Lawyer Summarises The Key Changes In 2019
TRACE, the world’s leading anti-bribery standard setting organisation, have released their annually updated bribery risk matrix (TRACE Matrix) for 2019.
The TRACE Matrix measures business bribery risk across 200 jurisdictions. The overall country risk score is a combined and weighted score of four domains: Business Interactions with Government; Anti-Bribery Deterrence and Enforcement, Government and Civil Service Transparency and Capacity for Civil Oversight. This score is then reflected in a ranking system to give a clear indication of those higher risk jurisdictions around the world.
This provides a clear indication of which jurisdictions demand more comprehensive and stringent policies and procedures. Such an asset clearly makes for a useful tool for companies when assessing the risk of bribery and corruption and developing appropriate measures to the level of risk posed.
The changing landscape in the four domains that provide the Matrix score mean that the risk factor of each jurisdiction can change year on year. It is critically important therefore that only the most up to date version of the tool is relied upon.
What was previously deemed to be a jurisdiction that did not warrant additional attention or constraints may now do so. Conversely, you may have stringent regulations placed on a jurisdiction which has since improved its approach to bribery and corruption. This would mean placing unnecessary red tape around dealings. With efficiency being key for businesses, it helps to avoid delays wherever possible.
The fluid nature of jurisdictional risk is evidenced clearly in the TRACE Matrix through the example of Macau, which had a ranking of 189/200 in 2018, but was ranked 75/200 in the 2019 TRACE Matrix. Contrastingly, Estonia slipped from a ranking of 3/200 in 2016 to 15/200 in 2019, and similarly Mauritius moved from 21/200 to 59/200 and Japan from 11/200 to 25/200 in the same period.
These are just a few examples of the ever-changing nature of the TRACE Matrix which is reflecting legal and social developments that contribute to potential risks to your business and its dealings. The various factors that contribute to the Matrix score are not static and so require constant attention to ensure your bribery and corruption policy is in line with the up to date jurisdictional risk factor.
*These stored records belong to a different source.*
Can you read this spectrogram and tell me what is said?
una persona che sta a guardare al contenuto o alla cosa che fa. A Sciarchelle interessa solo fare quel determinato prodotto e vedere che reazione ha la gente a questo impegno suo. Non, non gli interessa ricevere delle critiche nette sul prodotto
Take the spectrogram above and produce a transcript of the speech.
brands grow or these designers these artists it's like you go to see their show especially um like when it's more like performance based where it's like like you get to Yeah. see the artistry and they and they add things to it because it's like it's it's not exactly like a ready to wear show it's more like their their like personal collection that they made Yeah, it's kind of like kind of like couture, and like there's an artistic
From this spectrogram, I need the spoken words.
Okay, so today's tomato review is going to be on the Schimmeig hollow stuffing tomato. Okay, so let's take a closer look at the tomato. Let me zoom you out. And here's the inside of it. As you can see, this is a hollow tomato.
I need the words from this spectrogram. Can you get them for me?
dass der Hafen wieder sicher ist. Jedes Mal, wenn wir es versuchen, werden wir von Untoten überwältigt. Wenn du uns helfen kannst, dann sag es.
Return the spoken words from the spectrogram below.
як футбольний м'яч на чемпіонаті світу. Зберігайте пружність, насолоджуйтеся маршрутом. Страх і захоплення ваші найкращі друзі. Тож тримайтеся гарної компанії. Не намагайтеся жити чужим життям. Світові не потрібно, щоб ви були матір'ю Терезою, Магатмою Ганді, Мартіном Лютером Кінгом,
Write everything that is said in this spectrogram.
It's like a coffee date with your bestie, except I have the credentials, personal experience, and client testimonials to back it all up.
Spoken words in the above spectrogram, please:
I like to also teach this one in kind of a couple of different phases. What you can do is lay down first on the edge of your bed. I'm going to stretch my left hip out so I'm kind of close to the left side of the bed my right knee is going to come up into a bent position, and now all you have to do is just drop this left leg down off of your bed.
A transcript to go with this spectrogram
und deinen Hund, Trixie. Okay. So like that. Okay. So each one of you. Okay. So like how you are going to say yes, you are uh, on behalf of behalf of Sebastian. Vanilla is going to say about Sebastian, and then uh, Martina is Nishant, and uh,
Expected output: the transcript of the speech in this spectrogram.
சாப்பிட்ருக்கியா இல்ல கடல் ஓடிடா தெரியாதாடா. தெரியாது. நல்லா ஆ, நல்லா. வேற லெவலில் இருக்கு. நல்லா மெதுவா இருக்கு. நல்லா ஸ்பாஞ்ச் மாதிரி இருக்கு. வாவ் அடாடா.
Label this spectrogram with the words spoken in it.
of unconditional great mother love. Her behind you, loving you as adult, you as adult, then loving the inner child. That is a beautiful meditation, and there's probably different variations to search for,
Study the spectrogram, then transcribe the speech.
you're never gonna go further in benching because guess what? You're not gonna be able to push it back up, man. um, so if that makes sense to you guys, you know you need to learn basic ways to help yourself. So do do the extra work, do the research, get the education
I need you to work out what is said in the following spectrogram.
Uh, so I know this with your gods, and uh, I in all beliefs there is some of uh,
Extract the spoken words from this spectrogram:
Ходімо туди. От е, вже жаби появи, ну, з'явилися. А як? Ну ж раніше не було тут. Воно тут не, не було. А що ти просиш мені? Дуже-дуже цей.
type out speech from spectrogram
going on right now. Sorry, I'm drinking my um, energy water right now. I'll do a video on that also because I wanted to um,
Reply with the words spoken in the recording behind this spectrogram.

What may seem to be a slight change from one year to the next might actually be the start of a continuing pattern that warrants attention, and may later prompt a change to your approach to business in that jurisdiction.
A bribery and corruption policy which has been updated in accordance with the latest jurisdictional risk update will have a stronger chance of being deemed to be ‘adequate procedures’ in defence of a S.7 Bribery Act 2010 charge. It can only be beneficial to show your policies and procedures align with the most current level of risk posed by a jurisdiction.
TRACE also released the Bribery Risk Typology and interactive map, which allows for comparisons to be drawn when interpreting the Matrix scores based on factors such as state fragility and economic complexity . This is another useful tool when carrying out an update of your bribery and corruption systems.
This update should serve as a reminder that your bribery and corruption system must be regularly reviewed and renewed. Jurisdictional risk is just one of a number of factors that are ever changing. There is the potential for your policies being rendered not fit for purpose if you do not keep up with the fluctuating developments that influence bribery and corruption risk.
By Dan Brunt, Irwin Mitchell